Mike: “A serious threat to the use of UAVs by communities or local groups is the emerging concerns and suspicions of UAVs by the public in general, which are already and will be more so, reflected in legislation severely limiting UAV operations.  Most countries, in Africa, as well as Europe, Asia, are currently engaged in assessing novel legislation which will likely become increasingly restrictive.  It is unlikely at present that the use and management of UAVs by communities will be seen in a different more generous light, than operations by commercial or hobbyist users.  As soon as there is a major accident caused by UAVs, there are going to be heavy restrictions— I would guess that these restrictions will be more onerous on local communities to meet the requirements.


“So one thing for proponents of UAVs for monitoring should do, is to ally with other sonically conscious applications and users, such as those working in post-disaster, who are already working on ‘Guidelines for Responsible UAV Behaviour’.  A broader coalition of ‘social’ users would help in influencing new legislation. “


Jaime Paneque-Gálvez explaining how to set the drone ready to fly (drone training carried out in Madre de Dios, S. Peruvian Amazon, August 2015). Photo by Augusto Escribens.
Jaime Paneque-Gálvez explaining how to set the drone ready to fly (drone training carried out in Madre de Dios, S. Peruvian Amazon, August 2015). Photo by Augusto Escribens.


What might the future hold for drones and forest communities?


Jaime: “I see great opportunities for funding and leveraging drone use in CBM, particularly in the case of communities who wish to participate in Payment for Environmental Services programs such as REDD+, but also in the case of communities who aim to better map and monitor their territories as a way to defend themselves from external pressures (e.g., illegal loggers, miners, ranchers…).”

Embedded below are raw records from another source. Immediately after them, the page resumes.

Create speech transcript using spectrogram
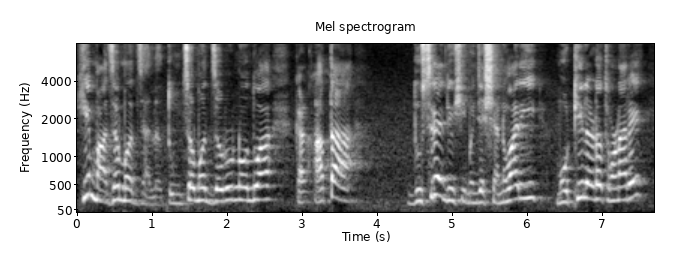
हे माझं मत झालं. तुमचं मत जरूर नोंदवा. कारण आता दुसऱ्या दिवशी म्हणजे शनिवारी मोठी लढत होणार आहे.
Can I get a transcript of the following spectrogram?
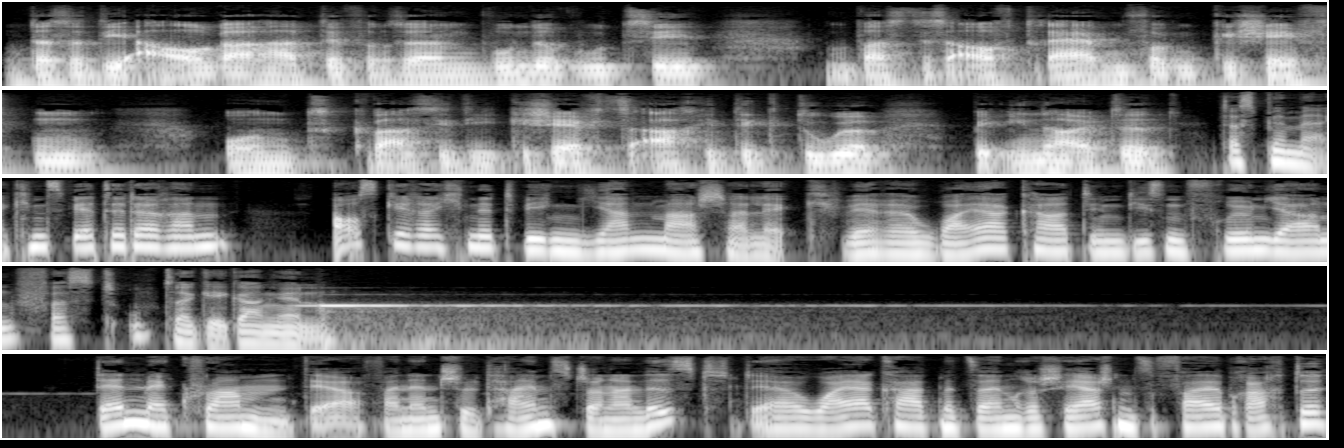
Dass er die Aura hatte von so einem Wunderwuzi, was das Auftreiben von Geschäften und quasi die Geschäftsarchitektur beinhaltet. Das Bemerkenswerte daran, ausgerechnet wegen Jan Marschalek wäre Wirecard in diesen frühen Jahren fast untergegangen. Dan McCrum, der Financial Times Journalist, der Wirecard mit seinen Recherchen zu Fall brachte,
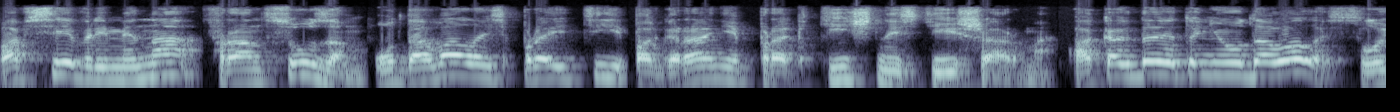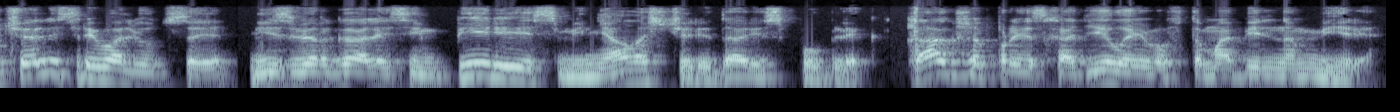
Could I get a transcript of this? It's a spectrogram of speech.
Во все времена французам удавалось пройти по грани практичности и шарма. А когда это не удавалось, случались революции, низвергались империи, сменялась череда республик. Так же происходило и в автомобильном мире.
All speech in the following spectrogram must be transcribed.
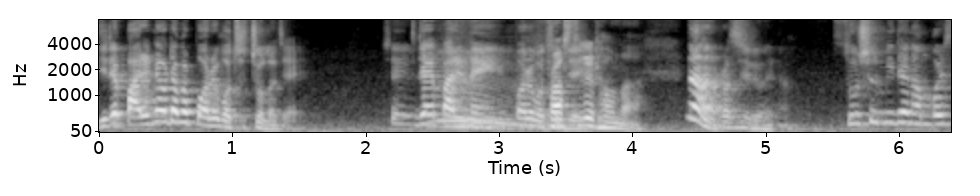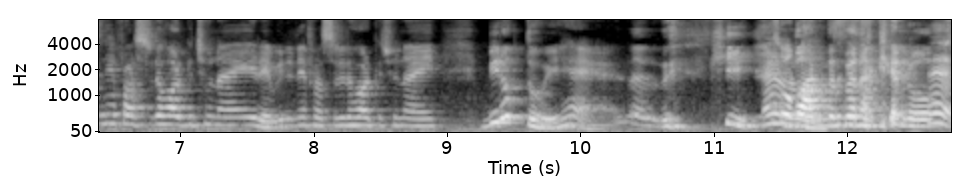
যেটা পারি না ওটা আবার পরের বছর চলে যায়। যাই পারি নাই পরের বছর। ফ্রাস্ট্রেটেড হও না। না না। ফ্রাস্ট্রেটেড হই না। সোশ্যাল মিডিয়া নাম্বারস নিয়ে ফ্রাস্ট্রেটেড হওয়ার কিছু নাই রেভিনিউ নিয়ে ফ্রাস্ট্রেটেড হওয়ার কিছু নাই। বিরক্ত হই হ্যাঁ। কি একদম। বাড়তেছে না কেন? হ্যাঁ।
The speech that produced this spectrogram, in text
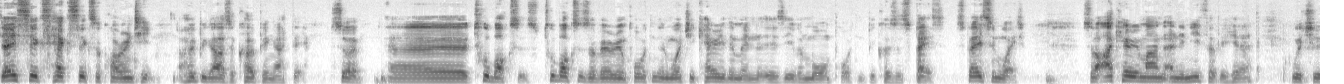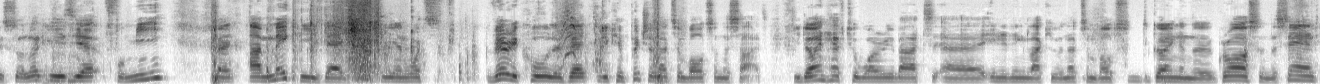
Day six, hex six of quarantine. I hope you guys are coping out there. So, uh, toolboxes. Toolboxes are very important, and what you carry them in is even more important because of space, space and weight. So I carry mine underneath over here, which is a lot easier for me. But I make these bags actually, and what's very cool is that you can put your nuts and bolts on the sides. You don't have to worry about uh, anything like your nuts and bolts going in the grass and the sand.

Mike: “An obvious thought about the future of UAVs is ‘serendipity’ - the uses and applications and positive impacts and dangers of UAVs will turn out to be different from what we expect. The only response to that is that all the planning and budgeting and policy setting should be as flexible as possible to be ready for the unexpected futures.”

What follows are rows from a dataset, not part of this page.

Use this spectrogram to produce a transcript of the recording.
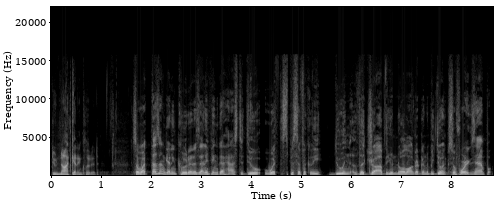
do not get included. So what doesn't get included is anything that has to do with specifically doing the job that you're no longer going to be doing. So for example,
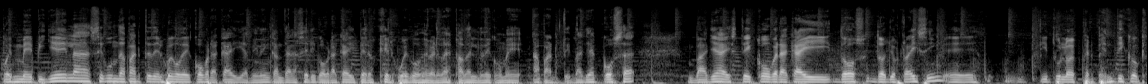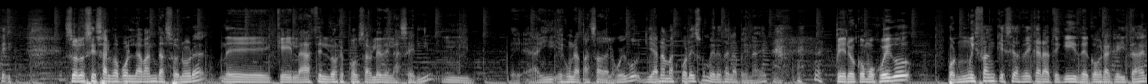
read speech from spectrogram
Pues me pillé la segunda parte del juego de Cobra Kai, a mí me encanta la serie Cobra Kai, pero es que el juego de verdad es para darle de comer aparte. Vaya cosa Vaya, este Cobra Kai 2 Dojo Rising, eh, título esperpéntico que solo se salva por la banda sonora, eh, que la hacen los responsables de la serie. Y eh, ahí es una pasada el juego. Ya nada más por eso merece la pena. ¿eh? Pero como juego, por muy fan que seas de Karate Kid, de Cobra Kai y tal,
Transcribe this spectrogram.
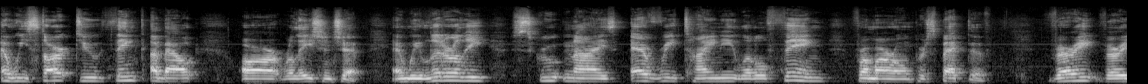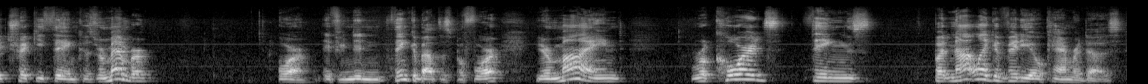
And we start to think about our relationship. And we literally scrutinize every tiny little thing from our own perspective. Very, very tricky thing. Because remember, or if you didn't think about this before, your mind records things, but not like a video camera does.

In sum, here at Forest COMPASS we hope that participatory forest monitoring initiatives will look into options for drones, to work out whether or not these could provide a useful complement to participatory mapping and ground surveys. You can get more deatils on the drones page and ideas from inspirational videos, produced by Conservation Drones and Digital Democracy.